We ensure as a non-negotiable that

  • we know who our disadvantaged children are
  • our TAs know who they are
  • when planning these children have that little bit extra
  • we mark their work first when we are fresher
  • we talk to these children about their learning not regularly but frequently
  • we monitor the progress of these children not regularly but frequently

Children with special educational needs and disabilities (SEND)

At Bloxham Primary school Science is always all inclusive.

We do this in a number of ways including:

  • teachers adapting planning so that individuals have specific learning outcomes:
  • teachers working specifically with children with SEND
  • providing extra adult support in class so that children are focused on accessing the curriculum;
  • meeting regularly in staff teams to discuss provision and if it needs to be adapted;
  • liaising with outside agencies to receive the best advice on how to help children learn
  • adapting buildings and furniture if necessary so that children are not restricted from using the school fully.


At Bloxham Primary School we are committed to providing a fully accessible environment which values and includes all pupils, staff, parents and visitors regardless of their education, physical, sensory, social, spiritual, emotional, sexual orientation and cultural needs. We are also committed to challenging negative attitudes about disability and accessibility and to developing a culture of awareness, tolerance and inclusion.


Differentiation is the process of matching learning tasks to particular groups or individuals.

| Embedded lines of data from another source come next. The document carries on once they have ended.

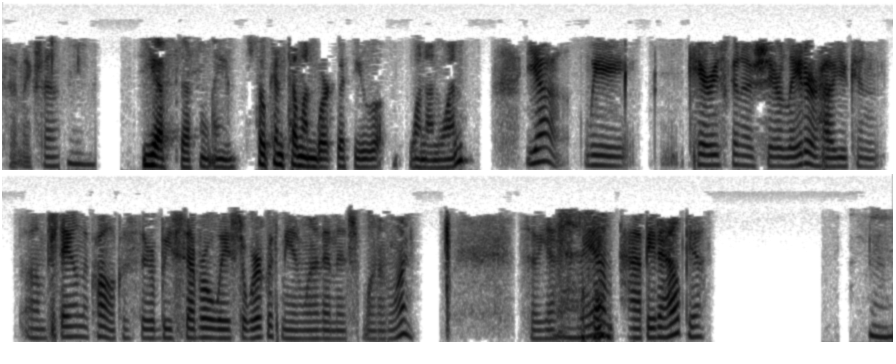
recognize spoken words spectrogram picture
Does that make sense? Mm-hmm. Yes, definitely. So can someone work with you one on one? Yeah, we Carrie's going to share later how you can um, stay on the call because there will be several ways to work with me, and one of them is one on one. So yes, okay. I'm happy to help you. Hmm.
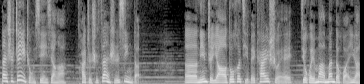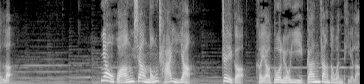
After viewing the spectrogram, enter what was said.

Teachers have to consider differences when planning and teaching lessons in order to ensure that all abilities in the class are catered for.

  Blake & Hanley (1995:50) in English & Newton (2005)

Differentiation is not about        Differentiation is about                               

Segregation …                         Inclusion                                 

Selection …                              Diversity                                  

Competition …                         Collaboration                         

Uniformity …                             Variety                                    

Problems …                                       Solutions                                  

Pessimism …                            Optimism

How do teachers differentiate in the classroom in order to be inclusive, engage and encourage all children to learn?

1.  By input

Level of Information Given (by content)

The way the ideas are explained and expressed


2. By questioning

3. By task

The activity to be undertaken

4. By resources

5. By support




  1. By planned Independence in learning
  2. By response

Target Setting



  1. By class organisation

Grouping (ability or mixed ability)



Children’s learning is continually assessed in lessons. Once the children complete a piece of work, we mark and comment as necessary according to our marking code. We use our knowledge of the children’s learning to support the subsequent planning of lessons.

The Science co-ordinator keeps samples of children’s learning in the subject co-ordinators folder to show the expected level of achievement in Science in each year in the school.

Parents/carers are informed of the targets the children are working on a weekly basis. At the end of the year parents are informed of their child’s progress in the annual report.

Health and Safety

All staff are aware of the requirements of the school’s Health and Safety Policy. Risk assessments are carried out for all activities, taking into account medical issues, where needed. Visits to off-school sites are arranged in line with the school visits policy and Risk Assessment Forms are filled in.

Monitoring and Evaluating

Monitoring the standards of children’s learning and the quality of teaching in Science is the responsibility of the Science subject co-ordinator. The Science subject co-ordinator monitors children’s books, wall displays, planning and carries out pupil interviews, learning walks and an audit. The work of the Science co-ordinator also involves supporting colleagues in the teaching of Science and keeping informed about current developments in the subject.

Wider opportunities

  • Science club (after school)
  • Whole school Science day / Science week